* [THE DATA]
---*---
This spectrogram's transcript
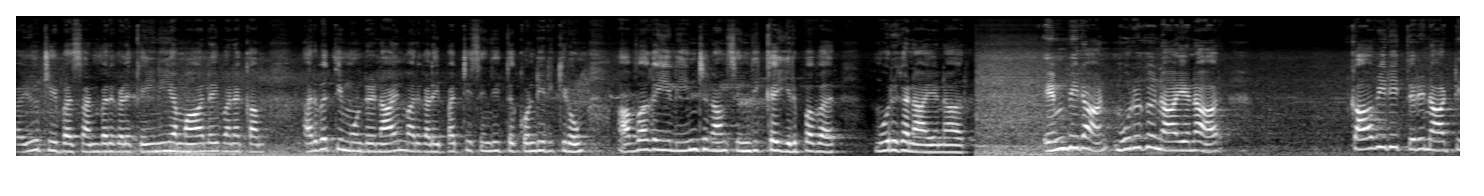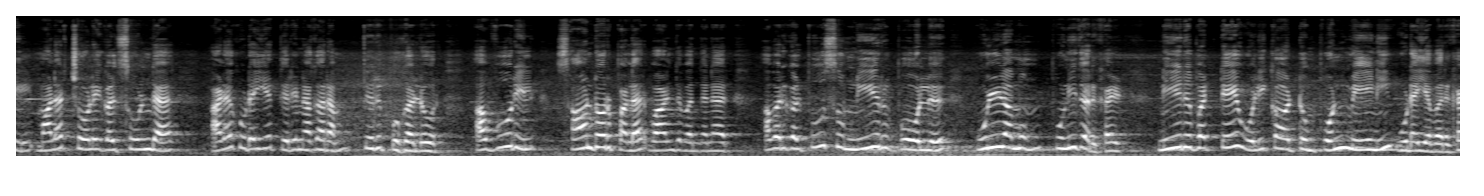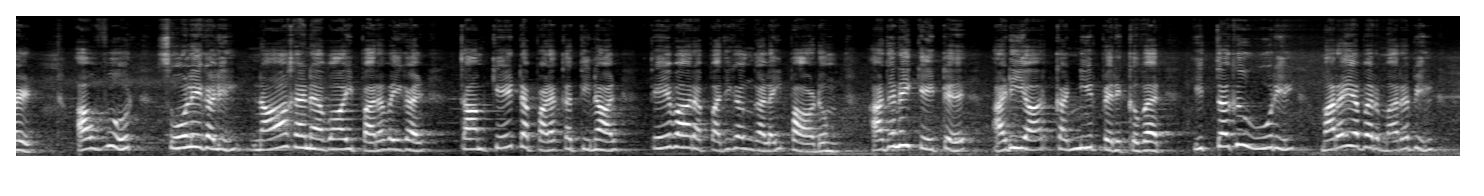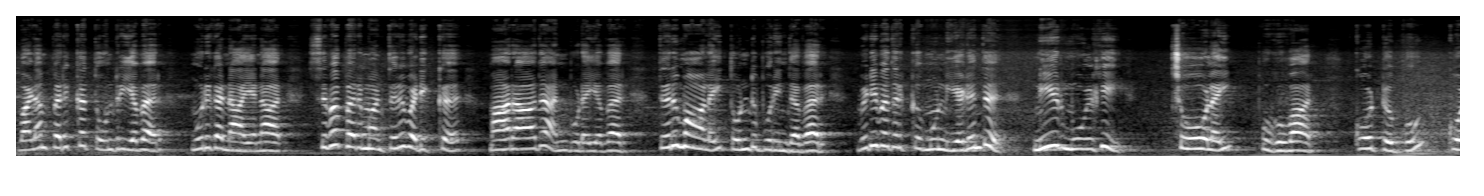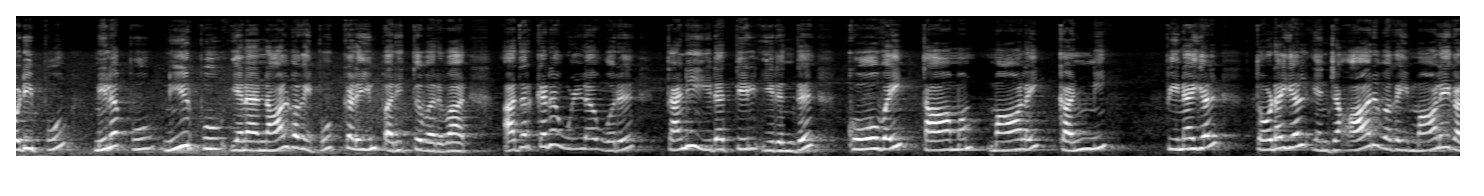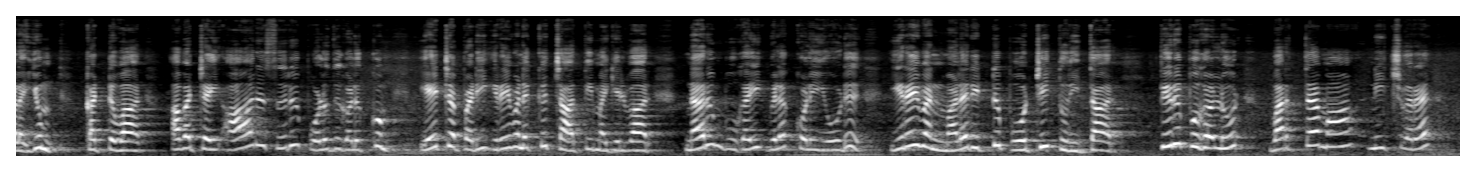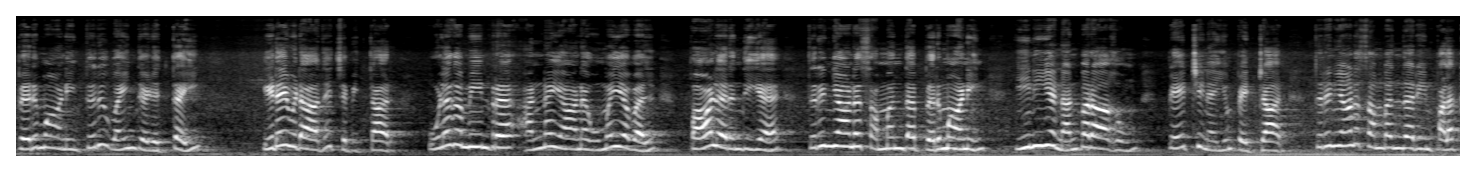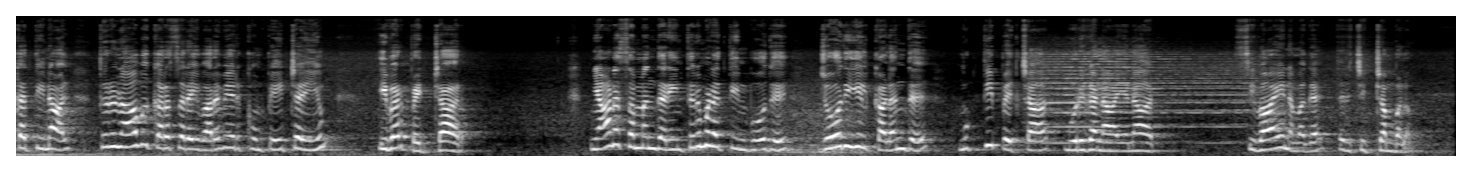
YouTubers அன்பர்களுக்கு இனிய மாலை வணக்கம். அறுபத்தி மூன்று நாயன்மார்களை பற்றி சிந்தித்துக் கொண்டிருக்கிறோம். அவ்வகையில் இன்று நாம் சிந்திக்க இருப்பவர் முருகநாயனார். எம்பிரான் முருகநாயனார் காவிரி திருநாட்டில் மலர்ச்சோலைகள் சூழ்ந்த அழகுடைய திருநகரம் திருப்புகலூர் அவ்வூரில் சான்றோர் பலர் வாழ்ந்து வந்தனர். அவர்கள் பூசும் நீர் போலு உள்ளமும் புனிதர்கள். நீருபட்டே ஒளி காட்டும் பொன்மேனி உடையவர்கள். அவ்வூர் சோலைகளில் நாகனவாய் பறவைகள் தாம் கேட்ட பழக்கத்தினால் தேவார பதிகங்களை பாடும். அதனை கேட்டு அடியார் கண்ணீர் பெருக்குவர். இத்தகு ஊரில் மறையவர் மரபில் வளம் பெருக்க தோன்றியவர் முருகநாயனார். சிவபெருமான் திருவடிக்கு மாறாத அன்புடையவர். திருமாலை தொண்டு புரிந்தவர். விடுவதற்கு முன் எழுந்து நீர் மூழ்கி சோலை புகுவார். கோட்டுப்பூ கொடிப்பூ நிலப்பூ நீர்ப்பூ என நால்வகை பூக்களையும் பறித்து வருவார். அதற்கென உள்ள ஒரு தனி இடத்தில் இருந்து கோவை தாமம் மாலை கன்னி பிணையல் தொடையல் என்ற ஆறு வகை மாலைகளையும் கட்டுவார். அவற்றை ஆறு சிறு பொழுதுகளுக்கும் ஏற்றபடி இறைவனுக்கு சாத்தி மகிழ்வார். நரும்புகை விளக்கொலியோடு இறைவன் மலரிட்டு போற்றி துதித்தார். திருப்புகலூர் வர்த்தமானீஸ்வர பெருமானின் திருவைந்தெழுத்தை இடைவிடாது செபித்தார். உலகமீன்ற அன்னையான உமையவள் பாலருந்திய திருஞான சம்பந்த பெருமானின் இனிய நண்பராகவும் பேச்சினையும் பெற்றார். திருஞான சம்பந்தரின் பழக்கத்தினால் திருநாவுக்கரசரை வரவேற்கும் பேச்சையும் இவர் பெற்றார். ஞானசம்பந்தரின் திருமணத்தின் போது ஜோதியில் கலந்து முக்தி பெற்றார் முருகநாயனார். சிவாய நமக திருச்சிற்றம்பலம்.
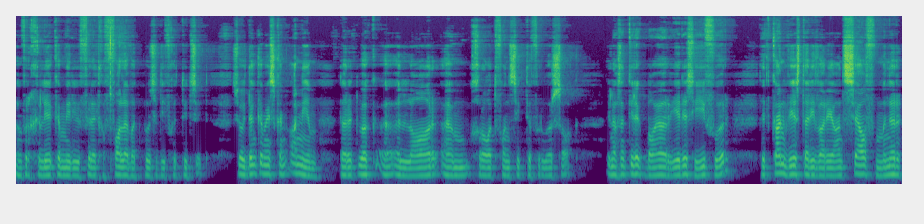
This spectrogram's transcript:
in vergelyking met die hoeveelheid gevalle wat positief getoets het. So ek dink 'n mens kan aanneem dat dit ook 'n 'n laer ehm um, graad van siekte veroorsaak. En daar's natuurlik baie redes hiervoor. Dit kan wees dat die variant self minder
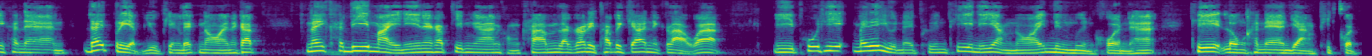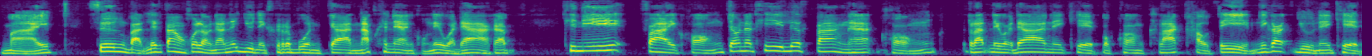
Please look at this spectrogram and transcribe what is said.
มีคะแนนได้เปรียบอยู่เพียงเล็กน้อยนะครับ ในคดีใหม่นี้นะครับ ทีมงานของทรัมป์แล้วก็ริพับลิกันเนี่ยกล่าวว่า มีผู้ที่ไม่ได้อยู่ในพื้นที่นี้อย่างน้อย10,000 คนนะฮะที่ลงคะแนนอย่างผิดกฎหมาย ซึ่งบัตรเลือกตั้งของคนเหล่านั้นอยู่ในกระบวนการนับคะแนนของเนวาดาครับ ทีนี้ฝ่ายของเจ้าหน้าที่เลือกตั้งนะฮะของรัฐเนวาดาในเขตปกครองคลาร์กเคานตี้นี่ก็อยู่ในเขต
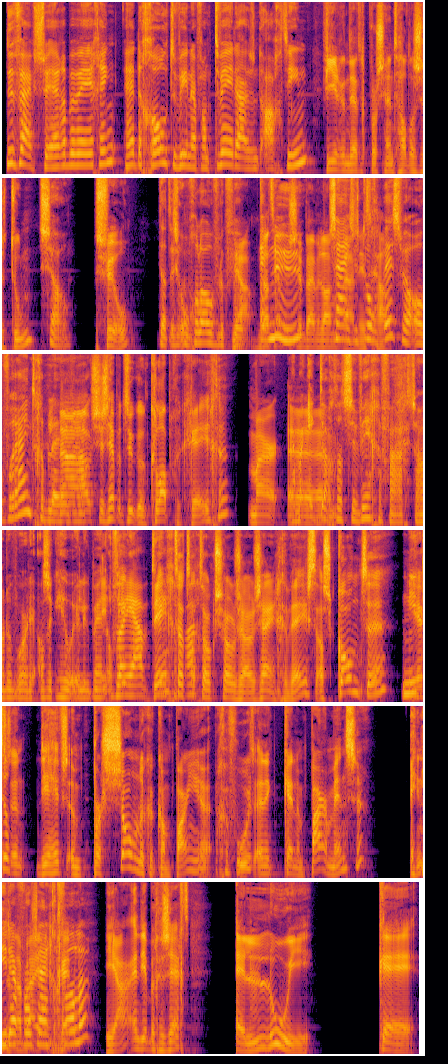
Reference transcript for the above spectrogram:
De Vijf Sterrenbeweging. Hè, de grote winnaar van 2018. 34% hadden ze toen. Zo. Dat is veel. Dat is ongelooflijk veel. Ja, en nu ze zijn ze toch gehad. best wel overeind gebleven. Nou, ze hebben natuurlijk een klap gekregen. Maar, Ja, maar ik eh, dacht dat ze weggevaagd zouden worden, als ik heel eerlijk ben. Of nou ja, ik denk dat weggevaagd. dat ook zo zou zijn geweest. Als Conte, die Niet heeft, op- een, die heeft een persoonlijke campagne gevoerd. En ik ken een paar mensen. Die daarvoor zijn gevallen? Ja, en die hebben gezegd... E lui che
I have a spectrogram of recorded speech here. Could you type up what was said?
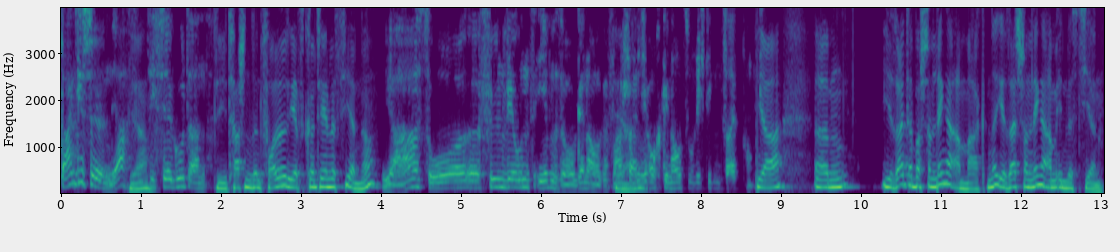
Dankeschön, ja, Ja. fühlt sich sehr gut an. Die Taschen sind voll, jetzt könnt ihr investieren, ne? Ja, so äh, fühlen wir uns ebenso, genau. Wahrscheinlich auch genau zum richtigen Zeitpunkt. Ja, ähm, ihr seid aber schon länger am Markt, ne? Ihr seid schon länger am Investieren.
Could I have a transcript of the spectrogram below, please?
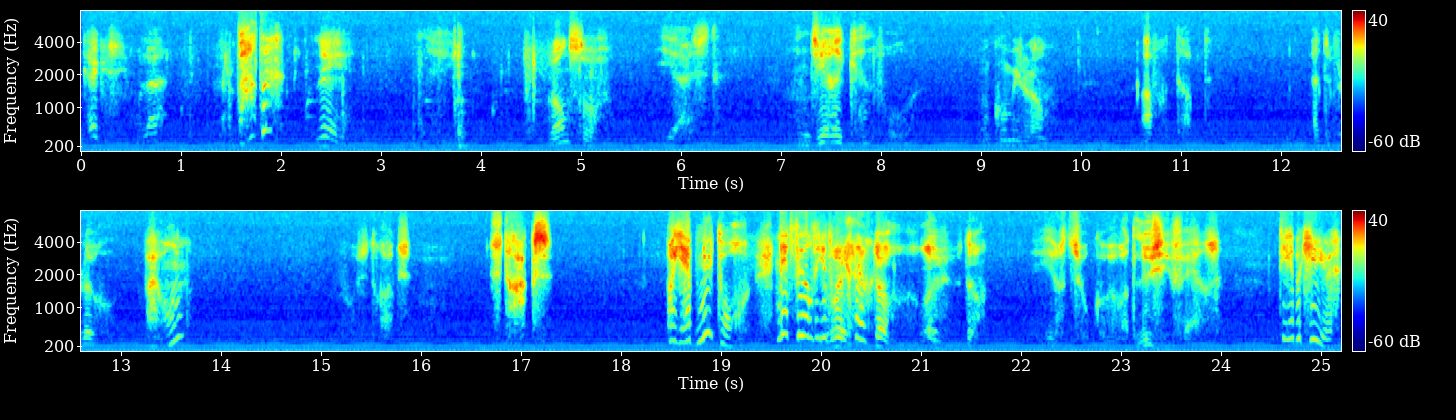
Kijk eens, voilà. Water? Nee, Brandstof. juist. Een jerrycan vol. Hoe kom je er dan? Afgetapt. Uit de vleugel. Waarom? Voor straks. Straks. Maar je hebt nu toch? Rustig, rustig. Eerst zoeken we wat lucifers. Die heb ik hier.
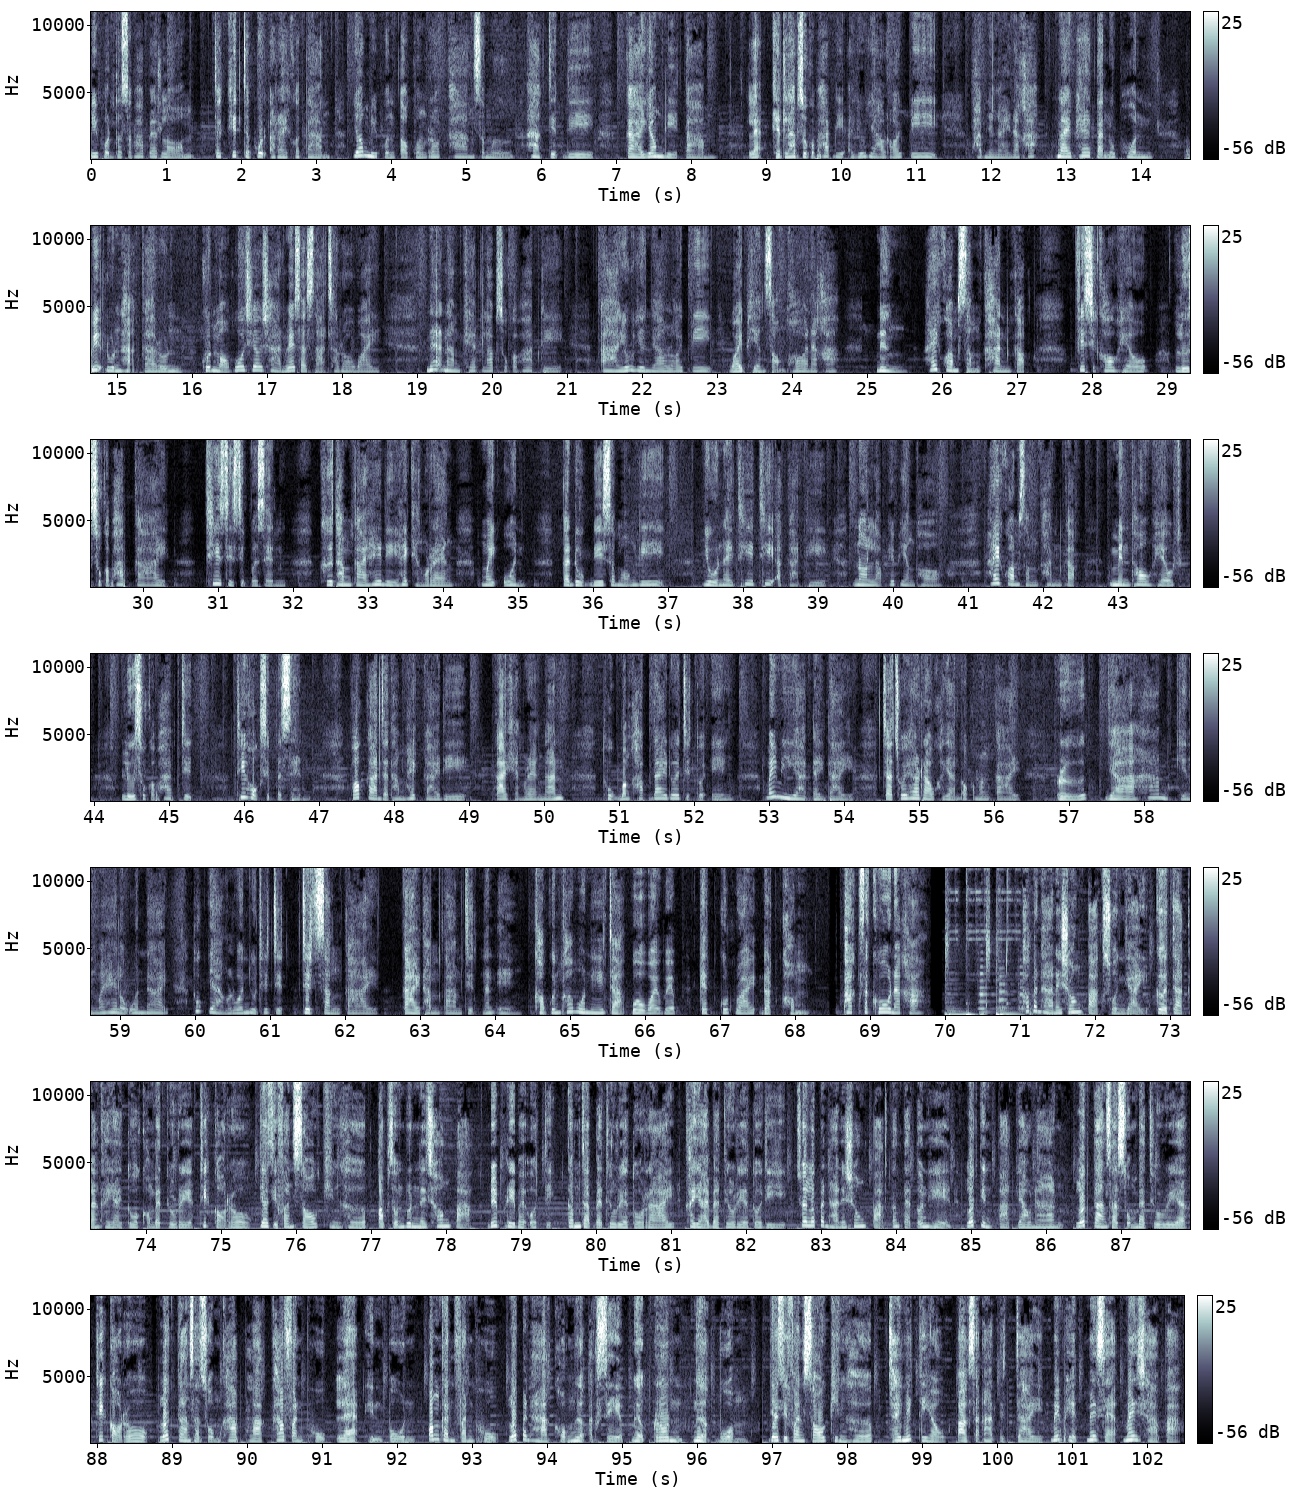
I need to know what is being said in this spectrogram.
มีผลต่อสภาพแวดล้อม จะคิดจะพูดอะไรก็ตาม ย่อมมีผลต่อคนรอบข้างเสมอ หากจิตดี กายย่อมดีตาม และเคล็ดลับสุขภาพดีอายุยาวร้อยปีทำยังไงนะคะนายแพทย์ตนุพล วิรุณหการุณ คุณหมอผู้เชี่ยวชาญเวชศาสตร์ชะลอวัย แนะนำเคล็ดลับสุขภาพดี อายุยืนยาวร้อยปีไว้เพียง2ข้อนะคะ 1. ให้ความสำคัญกับ physical health หรือสุขภาพกายที่ 40%คือทำกายให้ดีให้แข็งแรงไม่อ้วน กระดูกดีสมองดี อยู่ในที่ที่อากาศดี นอนหลับให้เพียงพอ ให้ความสำคัญกับ mental health หรือสุขภาพจิตที่ 60%เพราะการจะทำให้กายดี กายแข็งแรงนั้น ถูกบังคับได้ด้วยจิตตัวเอง ไม่มียาใดๆ จะช่วยให้เราขยันออกกำลังกาย หรือยาห้ามกินไม่ให้เราอ้วนได้ ทุกอย่างล้วนอยู่ที่จิต จิตสั่งกาย กายทำตามจิตนั่นเอง ขอบคุณข้อมูลนี้จาก www.getgoodright.com พักสักครู่นะคะ เพราะปัญหาในช่องปากส่วนใหญ่ เกิดจากการขยายตัวของแบคทีเรียที่ก่อโรค ยาสีฟันซอลคิงเฮิร์บปรับสมดุลในช่องปาก ด้วยพรีไบโอติกกำจัดแบคทีเรียตัวร้าย ขยายแบคทีเรียตัวดี ช่วยลดปัญหาในช่องปากตั้งแต่ต้นเหตุ ลดกลิ่นปากยาวนาน ลดการสะสมแบคทีเรียที่ก่อโรค ลดการสะสมคราบพลักคราบฟันผุและหินปูน ป้องกันฟันผุลดปัญหาของเหงือกอักเสบ เหงือกร่น เหงือกบวม ยาสีฟันซอลคิงเฮิร์บใช้นิดเดียว ปากสะอาดติดใจ ไม่เผ็ด ไม่แสบ ไม่ชาปาก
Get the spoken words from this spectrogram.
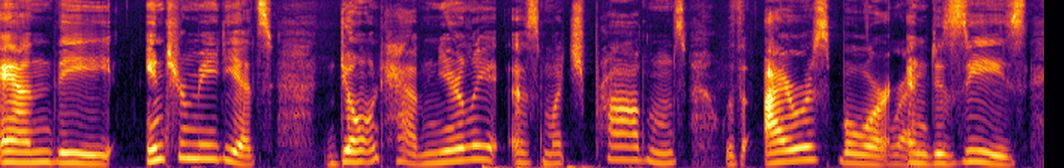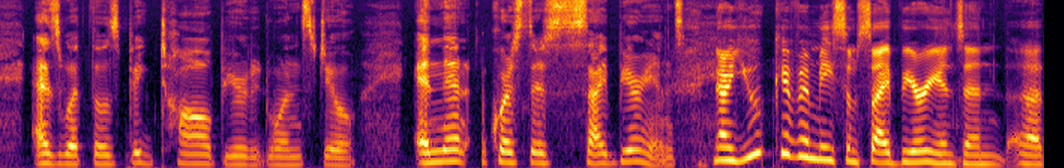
and the intermediates don't have nearly as much problems with iris borer Right. and disease as what those big tall bearded ones do. And then of course there's Siberians. Now you've given me some Siberians, and uh,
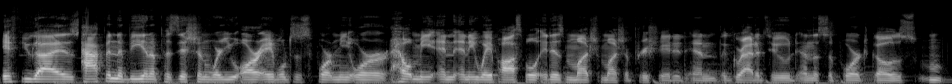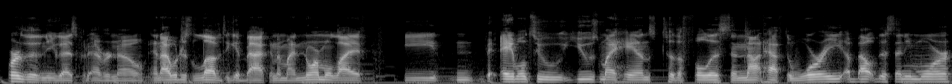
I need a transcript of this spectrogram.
if you guys happen to be in a position where you are able to support me or help me in any way possible, it is much, much appreciated. And the gratitude and the support goes further than you guys could ever know. And I would just love to get back into my normal life, be able to use my hands to the fullest and not have to worry about this anymore.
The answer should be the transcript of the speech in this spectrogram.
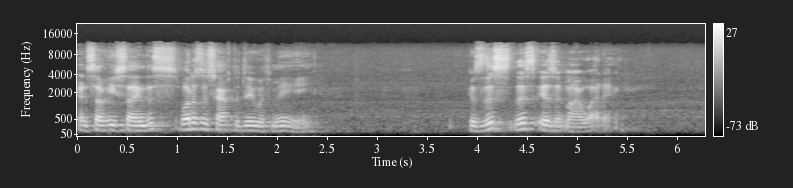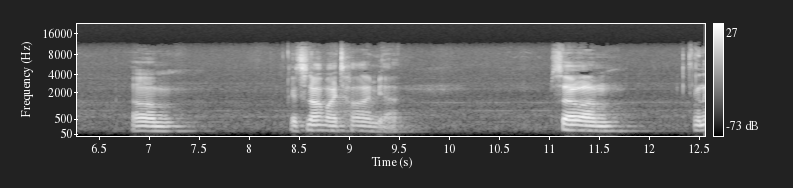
And so he's saying, this, What does this have to do with me? Because this, this isn't my wedding. Um, it's not my time yet. So, um, and,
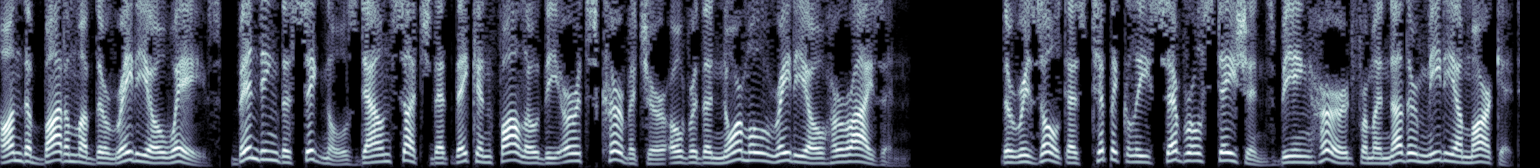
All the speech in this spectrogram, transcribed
on the bottom of the radio waves, bending the signals down such that they can follow the Earth's curvature over the normal radio horizon. The result is typically several stations being heard from another media market,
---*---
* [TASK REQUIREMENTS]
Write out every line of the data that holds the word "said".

* [ANSWER TO THE PROBLEM]
Please look at this spectrogram and transcribe what is said.
I have a spectrogram of recorded speech here. Could you type up what was said?
I need to know what is being said in this spectrogram.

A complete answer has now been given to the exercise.